As organizations get larger (and, in my experience, the longer your tenure at one place!), the demands on your time increase as well. This developer makes a good case for why it’s not only necessary, but appropriate, for you to develop the skill of telling people “No” (or “Not right now”) to ensure that you focus on the things that are important.
Perhaps it’s just an informal chat that you strike up with a coworker in the break room. Or maybe it’s a formal discussion with the boss. Either way, most of us struggle with the best way to part ways when the conversation is over. Here are some evidence-based tips for how to do it appropriately.
We often throw around terms like goals, strategy, and tactics, but do we really know what they mean contextually?

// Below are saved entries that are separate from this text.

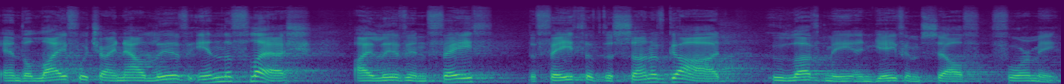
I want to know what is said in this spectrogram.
And the life which I now live in the flesh I live in faith the faith of the son of God who loved me and gave himself for me.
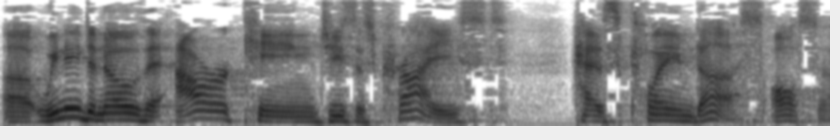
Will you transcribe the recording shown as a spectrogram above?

This brief article gives a nice explanation of them and how they are related in the context of implementing a change.
Most of you probably remember the classic scene in Return of the Jedi where Luke scolds the Emperor for his pride with the statement, “Your overconfidence is your weakness.” This article confirms that we are more likely to make “rookie mistakes” when we become skilled and then lazy by resting on our laurels.
Wondering if streaming media results in a lot of traffic on the Internet? Well, while BitTorrent is still the reigning king (by a long ways!), Netflix alone accounts for almost 10% of the upstream traffic ahead of HTTP.
This article serves as a cautionary tale about how most “technology wars” are usually have very little to do with the technology itself and more about business and economics. When we consider the technical options that we have available, we must always remember that our fundamental job is to deliver business value, not the most technologically sound solution.
If you use the handy Vagrant virtualization platform for application development, Vagrant Manager is a nifty little extension that allows you to manage (start, stop, bounce, etc.) your boxes from the system tray (Windows) or menu bar (Mac OS X). Likewise, it will give you an at-a-glance view of the status of your boxes.
Comparing files is one of the most common tasks in programming and web design. The standard diff tool works fine, but icdiff brings it to a whole new level by providing side-by-side comparisons and colorful highlighting of differences. It works anywhere that Python runs.
Think you’ve got what it takes to be a venture capitalist? Sandhill Exchange bills itself as a fantasy venture capital game. Invest your virtual assets in new companies and technologies and then compare your acumen with real investors.
If you are of a certain age, you will probably remember those maddening (at least to me!) posters that had a bunch of colored dots concealing an image called Magic Eye. This browser-based tool lets you create your own by drawing the image to hide! And you can even configure some of the parameters.